Let's make this a Thursday to remember. No? All right, forget about it. In the news: a casino consultation goes awry, the province seeks to stop a teacher walkout, and the mayor comes out against photo radars.
Last night at City Hall, the City kicked off its first of five public consultations on the possibility of bringing a casino into town, and boy, did it ever not go as planned. Turns out many of the people who showed up did so under the false impression that they would get to share their views with City staff. When that didn’t happen, they and several councillors (take a wild guess which ones) started their own consultation. Will things heat up quite as much during the next consultation at North York Memorial Hall?

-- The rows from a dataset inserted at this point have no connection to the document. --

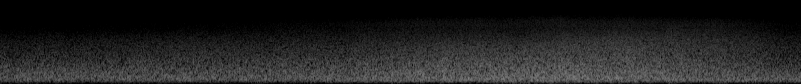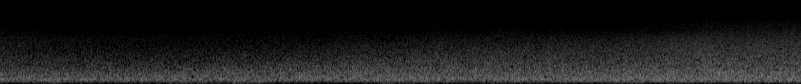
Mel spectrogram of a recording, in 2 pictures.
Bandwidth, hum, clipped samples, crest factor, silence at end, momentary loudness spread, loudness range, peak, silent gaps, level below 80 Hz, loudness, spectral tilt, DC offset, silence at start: 16 kHz; none; under 0.1%; 16 dB; 0 s; 7 LU; 6 LU; -24 dBFS; none; -70 dBFS; -41 LUFS; -4.5 dB/octave; under 0.1%; 0 s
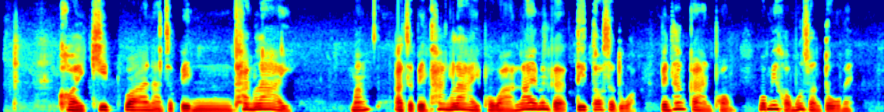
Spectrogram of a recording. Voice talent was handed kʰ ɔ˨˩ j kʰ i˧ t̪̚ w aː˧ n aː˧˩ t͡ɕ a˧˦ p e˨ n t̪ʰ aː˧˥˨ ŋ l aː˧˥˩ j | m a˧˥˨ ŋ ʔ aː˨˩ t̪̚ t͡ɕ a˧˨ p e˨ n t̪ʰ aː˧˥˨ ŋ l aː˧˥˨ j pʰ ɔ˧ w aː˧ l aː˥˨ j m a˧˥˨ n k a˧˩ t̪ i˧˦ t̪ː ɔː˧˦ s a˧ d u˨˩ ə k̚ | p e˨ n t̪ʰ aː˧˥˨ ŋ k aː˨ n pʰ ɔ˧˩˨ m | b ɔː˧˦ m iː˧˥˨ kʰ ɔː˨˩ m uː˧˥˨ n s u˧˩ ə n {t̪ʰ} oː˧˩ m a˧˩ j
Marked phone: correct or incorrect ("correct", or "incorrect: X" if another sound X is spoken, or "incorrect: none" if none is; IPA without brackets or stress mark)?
incorrect: t̪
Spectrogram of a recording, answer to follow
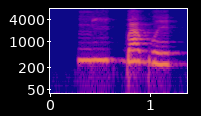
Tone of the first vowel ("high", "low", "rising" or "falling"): high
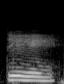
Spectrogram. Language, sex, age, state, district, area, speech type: Punjabi, female, 45-60, Punjab, Patiala, rural, read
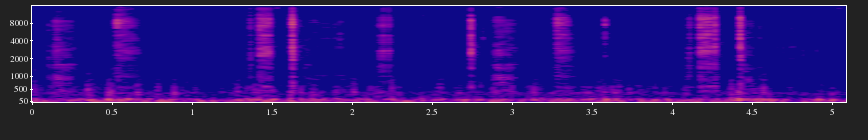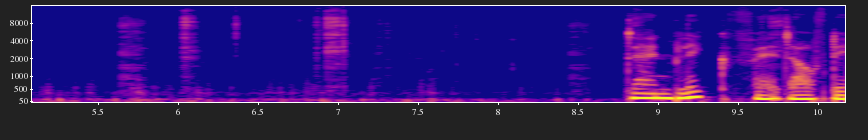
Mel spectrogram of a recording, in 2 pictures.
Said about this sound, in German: Schaukelstuhl gibt leicht nach, als du dich hineinsinken lässt. In einem langsamen Rhythmus schaukelst du vor und zurück.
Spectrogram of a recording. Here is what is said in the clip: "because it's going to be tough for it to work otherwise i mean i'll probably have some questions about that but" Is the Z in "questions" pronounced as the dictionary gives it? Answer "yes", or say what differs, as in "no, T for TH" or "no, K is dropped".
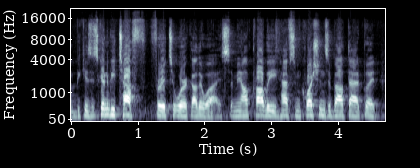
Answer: yes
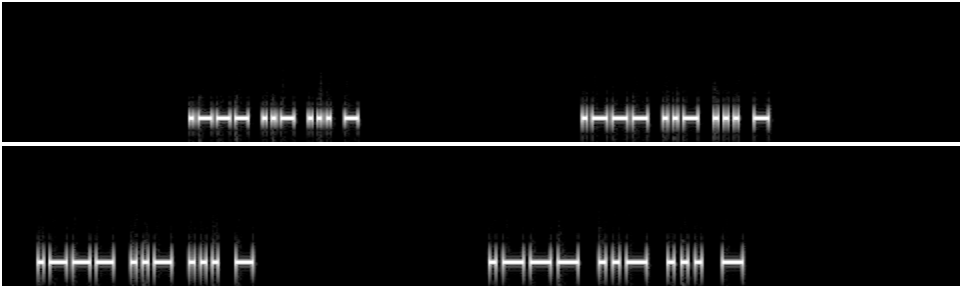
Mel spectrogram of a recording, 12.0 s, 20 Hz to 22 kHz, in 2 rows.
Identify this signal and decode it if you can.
Morse code, heard as a keyed tone, about 35 wpm, 700 Hz. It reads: JUST JUST JUST JUST
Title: Speed-Racing Top 200 Words 28wpm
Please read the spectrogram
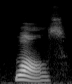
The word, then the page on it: walls: American English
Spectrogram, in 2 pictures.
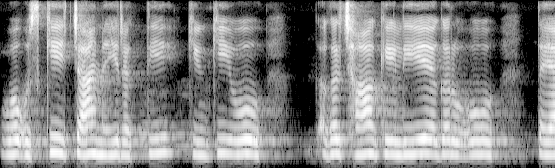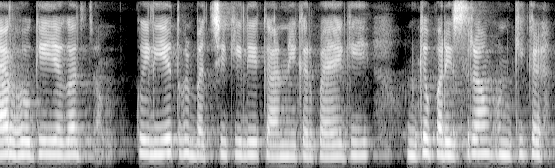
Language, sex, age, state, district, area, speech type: Hindi, female, 18-30, Uttar Pradesh, Varanasi, rural, spontaneous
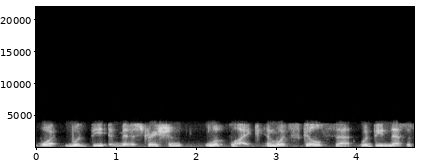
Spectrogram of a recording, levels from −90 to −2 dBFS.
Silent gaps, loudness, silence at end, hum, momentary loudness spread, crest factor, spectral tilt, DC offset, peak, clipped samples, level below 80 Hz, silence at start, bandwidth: none; -16 LUFS; 0.05 s; none; 5 LU; 16 dB; -8.5 dB/octave; under 0.1%; 0 dBFS; under 0.1%; -54 dBFS; 0.05 s; 4.2 kHz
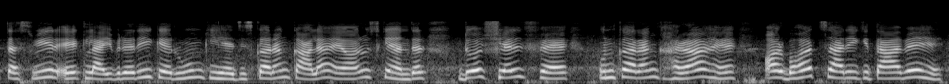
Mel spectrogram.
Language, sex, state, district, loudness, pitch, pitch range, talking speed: Hindi, female, Maharashtra, Pune, -13 LUFS, 295 Hz, 275-325 Hz, 165 wpm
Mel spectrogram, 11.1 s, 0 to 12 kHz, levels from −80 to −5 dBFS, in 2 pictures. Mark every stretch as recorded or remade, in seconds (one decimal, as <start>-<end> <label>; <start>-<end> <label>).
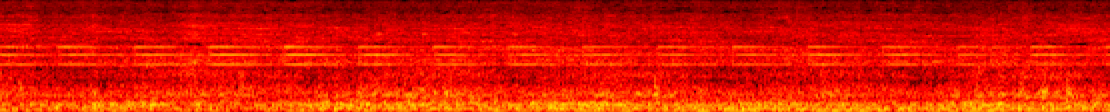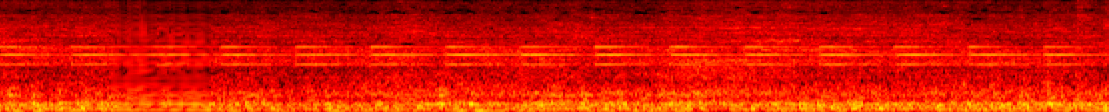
0.0-6.1 recorded; 6.1-6.6 remade; 6.6-11.1 recorded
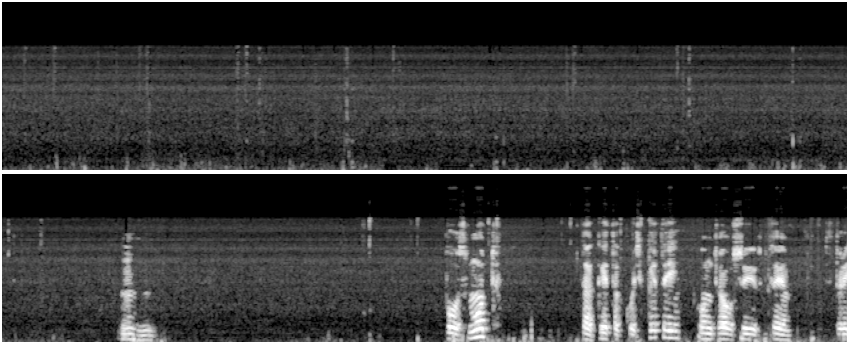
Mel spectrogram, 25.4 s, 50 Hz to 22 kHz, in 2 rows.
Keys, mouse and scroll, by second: 0.2 shift+middle click, 2.0 click, 3.5 shift+click, 5.0 ctrl+shift+c, 7.2 f, 8.5 click, 10.0 shift+click, 11.7 f, 13.1-13.5 scroll down 2, 18.0 click, 19.8 click, 21.0 click, 22.1 shift+click, 22.4 shift+click, 24.0 ctrl+shift+c.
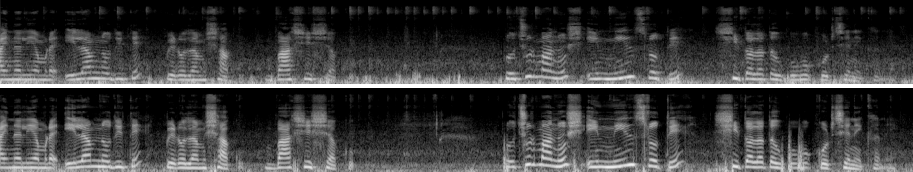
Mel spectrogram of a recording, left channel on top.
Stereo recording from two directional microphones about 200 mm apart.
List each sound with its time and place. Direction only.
0.0 s speech: 30° right (ahead or behind)
5.0 s speech: 40° right (ahead or behind)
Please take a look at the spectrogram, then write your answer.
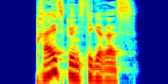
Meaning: strong/mixed nominative/accusative neuter singular comparative degree of preisgünstig
- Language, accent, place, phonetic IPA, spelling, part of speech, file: German, Germany, Berlin, [ˈpʁaɪ̯sˌɡʏnstɪɡəʁəs], preisgünstigeres, adjective, De-preisgünstigeres.ogg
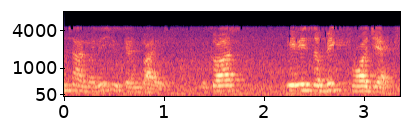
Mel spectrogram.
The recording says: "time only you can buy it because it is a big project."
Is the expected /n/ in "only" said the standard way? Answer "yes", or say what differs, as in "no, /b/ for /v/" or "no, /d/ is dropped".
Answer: no, /n/ is dropped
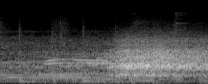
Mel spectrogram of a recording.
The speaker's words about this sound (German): Riesiger Jubel.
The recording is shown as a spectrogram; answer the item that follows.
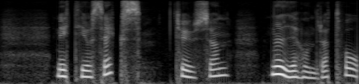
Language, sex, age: Swedish, female, 32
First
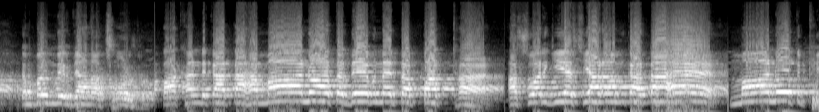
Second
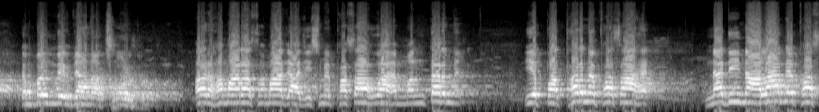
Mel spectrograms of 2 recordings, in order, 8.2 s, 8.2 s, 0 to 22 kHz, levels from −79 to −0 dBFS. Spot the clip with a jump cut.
first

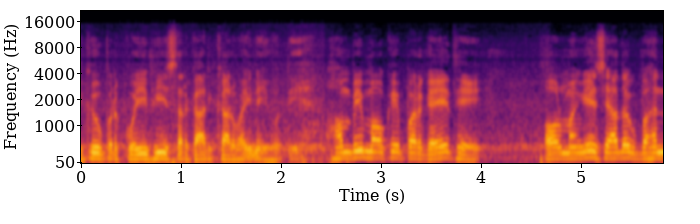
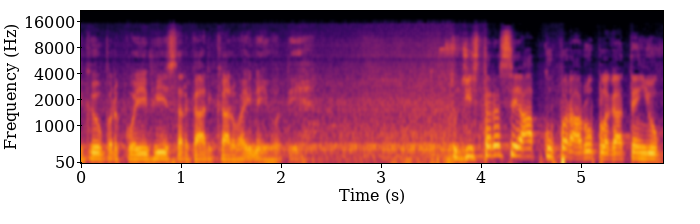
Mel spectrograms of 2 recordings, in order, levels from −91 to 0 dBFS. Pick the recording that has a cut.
first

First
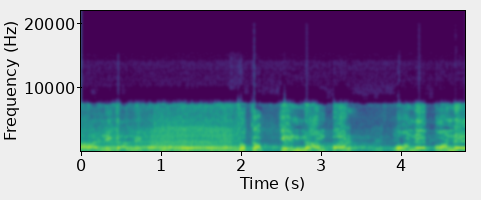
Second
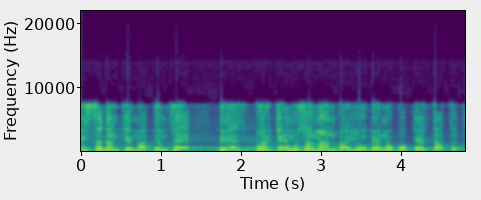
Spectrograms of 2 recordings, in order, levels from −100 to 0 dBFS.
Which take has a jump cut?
first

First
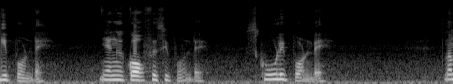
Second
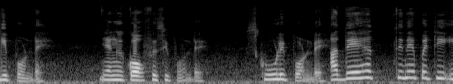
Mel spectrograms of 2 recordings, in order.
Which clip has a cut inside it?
second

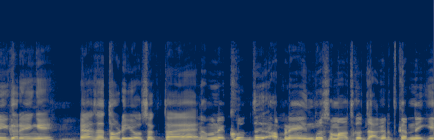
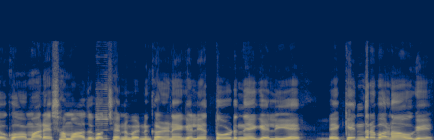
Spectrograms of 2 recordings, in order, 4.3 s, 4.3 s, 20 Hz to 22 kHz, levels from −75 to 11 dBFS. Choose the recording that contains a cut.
first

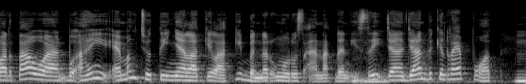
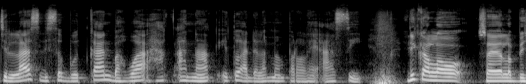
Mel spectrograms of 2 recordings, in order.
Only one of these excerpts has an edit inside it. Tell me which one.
second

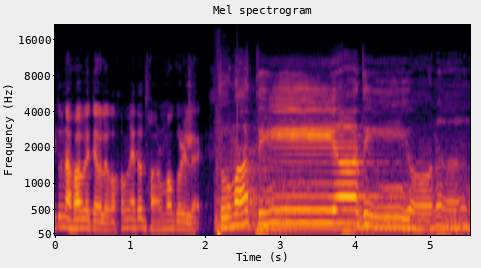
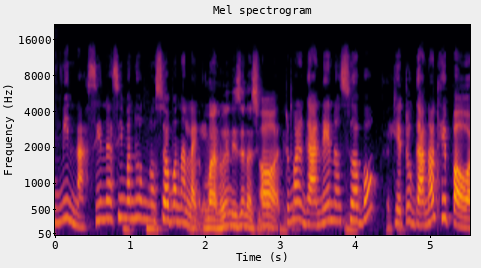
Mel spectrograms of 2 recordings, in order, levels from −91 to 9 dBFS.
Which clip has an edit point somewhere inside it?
first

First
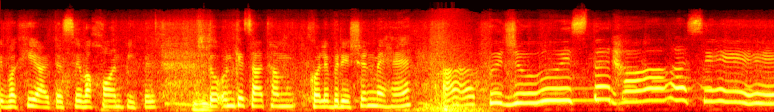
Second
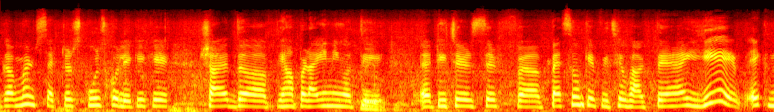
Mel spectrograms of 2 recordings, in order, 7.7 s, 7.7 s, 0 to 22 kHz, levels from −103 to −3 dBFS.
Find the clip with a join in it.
first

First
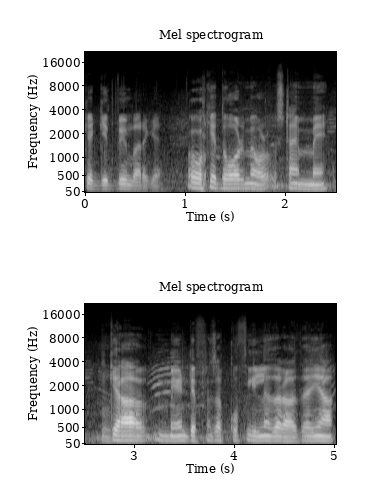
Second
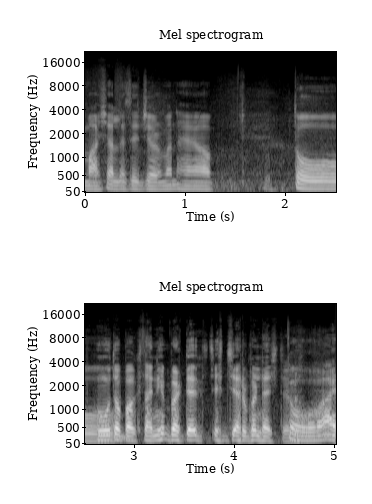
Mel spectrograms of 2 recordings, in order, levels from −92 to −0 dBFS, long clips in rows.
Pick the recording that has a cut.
first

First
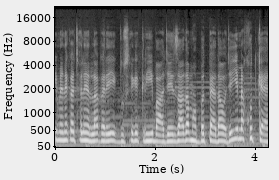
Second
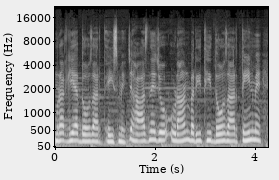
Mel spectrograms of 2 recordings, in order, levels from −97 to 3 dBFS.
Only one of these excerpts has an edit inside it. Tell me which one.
second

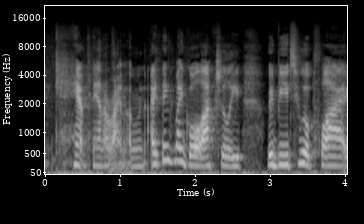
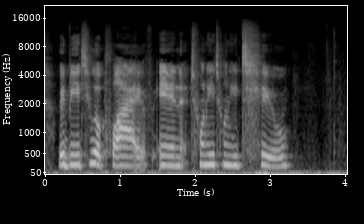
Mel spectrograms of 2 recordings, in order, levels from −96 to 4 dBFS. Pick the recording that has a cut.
first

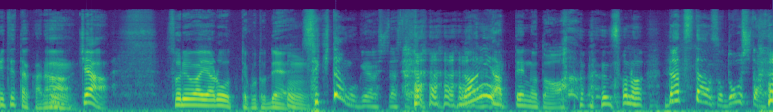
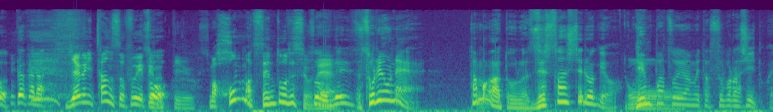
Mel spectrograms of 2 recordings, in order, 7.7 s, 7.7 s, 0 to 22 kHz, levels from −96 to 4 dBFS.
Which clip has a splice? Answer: second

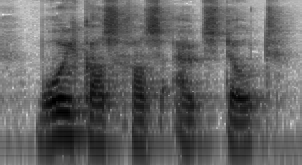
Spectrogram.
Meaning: greenhouse gas emissions
- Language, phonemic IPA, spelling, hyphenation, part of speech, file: Dutch, /ˈbrui̯.kɑs.xɑsˌœy̯t.stoːt/, broeikasgasuitstoot, broei‧kas‧gas‧uit‧stoot, noun, Nl-broeikasgasuitstoot.ogg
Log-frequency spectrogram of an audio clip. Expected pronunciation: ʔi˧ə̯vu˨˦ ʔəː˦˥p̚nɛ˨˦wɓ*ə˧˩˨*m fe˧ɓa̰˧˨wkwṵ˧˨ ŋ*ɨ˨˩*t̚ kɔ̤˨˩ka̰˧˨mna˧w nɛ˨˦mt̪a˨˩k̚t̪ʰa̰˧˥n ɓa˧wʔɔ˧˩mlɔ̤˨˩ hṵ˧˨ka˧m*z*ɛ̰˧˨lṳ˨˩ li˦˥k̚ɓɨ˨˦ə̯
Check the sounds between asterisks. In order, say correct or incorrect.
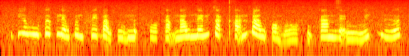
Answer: incorrect: ə˧, incorrect: ə˨˩, correct

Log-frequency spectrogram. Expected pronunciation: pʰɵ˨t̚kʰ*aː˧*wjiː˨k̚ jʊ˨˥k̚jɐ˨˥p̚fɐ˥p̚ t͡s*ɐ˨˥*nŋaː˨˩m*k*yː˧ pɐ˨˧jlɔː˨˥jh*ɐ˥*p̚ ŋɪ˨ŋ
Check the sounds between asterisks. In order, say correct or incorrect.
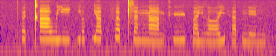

We’ll have to wait and see.
Meanwhile, Metrolinx is getting ready to launch its own series of consultations about The Big Move… and how to foot The Big Bill that will come with it. The agency says it first needs to better explain to the public what exactly The Big Move is, and why expanded transit will be worth the extra few bucks a year we could all end up paying. And then pray to Jeebus nobody pays a visit to Brockway, Ogdenville, or North Haverbrook.
Remember just the other day when Premier Dalton McGuinty was asking the province’s teachers to forget about how they recently had labour contracts imposed on them, to let bygones be bygones, and get back to working with students? Well, he might find it a bit tougher getting through to them next time, after attempting to block a planned walkout in protest of the government’s contentious Bill 115 on Friday.
It might seem like a sensible enough idea: a cash-strapped police force decides to bring in more money and free up some resources by having red light cameras bust drivers for other traffic infractions as well. But that’s bad news, according to Toronto Mayor and Self-Appointed Spokesperson of the Taxpayers Rob Ford. Ford claims the average person won’t support the plan because, well, they won’t. And let’s face it, if Ford means “driver” when he says “person” (as he often does), he’s right. Also on the potential chopping block are meter maids and highway construction crews when you need to get somewhere fast.
The fate of TDSB director Chris Spence is still up in the air, after Spence copped to plagiarizing parts of a newspaper editorial he wrote last week. Although some are already calling for his resignation, school board trustees will figure out exactly what to do with him at a meeting to be announced shortly. And thus concludes this Newsstand, free from any Globe columnist jokes.